In Search of Voodoo: Roots to Heaven is a 2019 documentary made by Benin-born model turned actor, writer and filmmaker, Djimon Hounsou.
Mr, Hounsou, whose family name means “born in the voodoo shrine,” explores the origin, role and meaning of Voodoo in Benin. Like Hounsou, Voodoo’s roots are in Benin.
Hounsou is also our host in the film, but he wisely is off-screen for the most part, and beautifully narrates his story. Hounsou lets the people, places and Voodoo ceremonies tell the true, and truly, African story of Voodoo and its inseparable place in the fabric of Africa, and especially of Benin.
The people of Benin who are for and against Voodoo’s influence, speak frankly and directly to the viewer. Many of the interviewees repeat that Voodoo is not the method or way of evil as Christianity and Hollywood have told us. Voodoo, they say, is the way the Benin culture operates in accordance with Nature.
Every continent has been inhabited by civilizations that lived in harmony with Nature. Indigenous people have remembered and followed the earth-based cultures of their ancestors for millennia.
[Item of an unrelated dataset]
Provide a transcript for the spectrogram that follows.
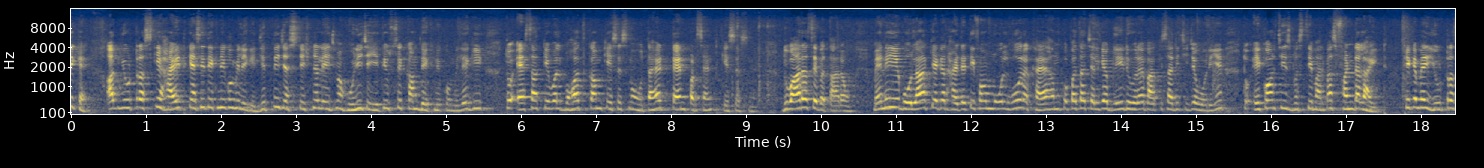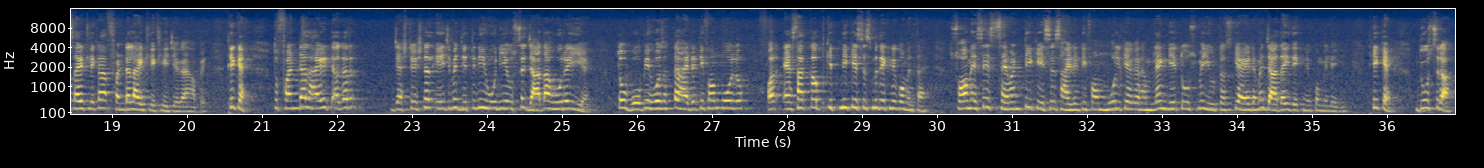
ठीक है? अब यूट्रस की हाइट कैसी देखने को मिलेगी? जितनी जेस्टेशनल एज में होनी चाहिए थी, उससे कम देखने को मिलेगी। तो ऐसा केवल बहुत कम केसेस में होता है टेन परसेंट केसेस में। दोबारा से बता रहा हूँ। मैंने ये बोला कि अगर हाइडेटिफॉर्म मोल हो रखा है, हमको पता चल गया ब्लीड हो रहा है, बाकी सारी चीज़ें हो रही हैं तो एक और चीज़ बचती है हमारे पास फंडल हाइट ठीक है मैंने यूट्रस हाइट लिखा फंडल हाइट लिख लीजिएगा यहाँ पे। ठीक है? तो फंडल हाइट अगर जेस्टेशनल एज में जितनी होनी है, उससे ज़्यादा हो रही है तो वो भी हो सकता है हाइडेटिफॉर्म मोल हो। और ऐसा कब कितनी केसेस में देखने को मिलता है? सौ में से सेवेंटी केसेस हाइडेटिफॉर्म मोल के अगर हम लेंगे तो उसमें यूट्रस की हाइट हमें ज़्यादा ही देखने को मिलेगी। ठीक है? दूसरा,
So close is the bond between an indigenous people and their earth-based system, that to think, in this instance, that Voodoo is merely a religion, misses out on the cohesiveness and unity of purpose found in indigenous cultures.
I came away from the film knowing that I can’t avoid being an optimist. As a descendant of African people who were traded as slaves for hundreds of years, optimism is my heritage. My ancestors, who went from free-bodied to slave-bodied overnight had to be optimists. Similarly, my ancestors remaining in Africa and living under the tyranny of colonialism were optimists. One could say that as a result of this everlasting and inseparable Pan-African optimism, Voodoo was officially recognized as a religion by the Benin government in 1996 “to correct an injustice.”
This decree removed 500 years of colonial stigma from the heart of Benin culture. Only the optimism of a people can achieve such a victory.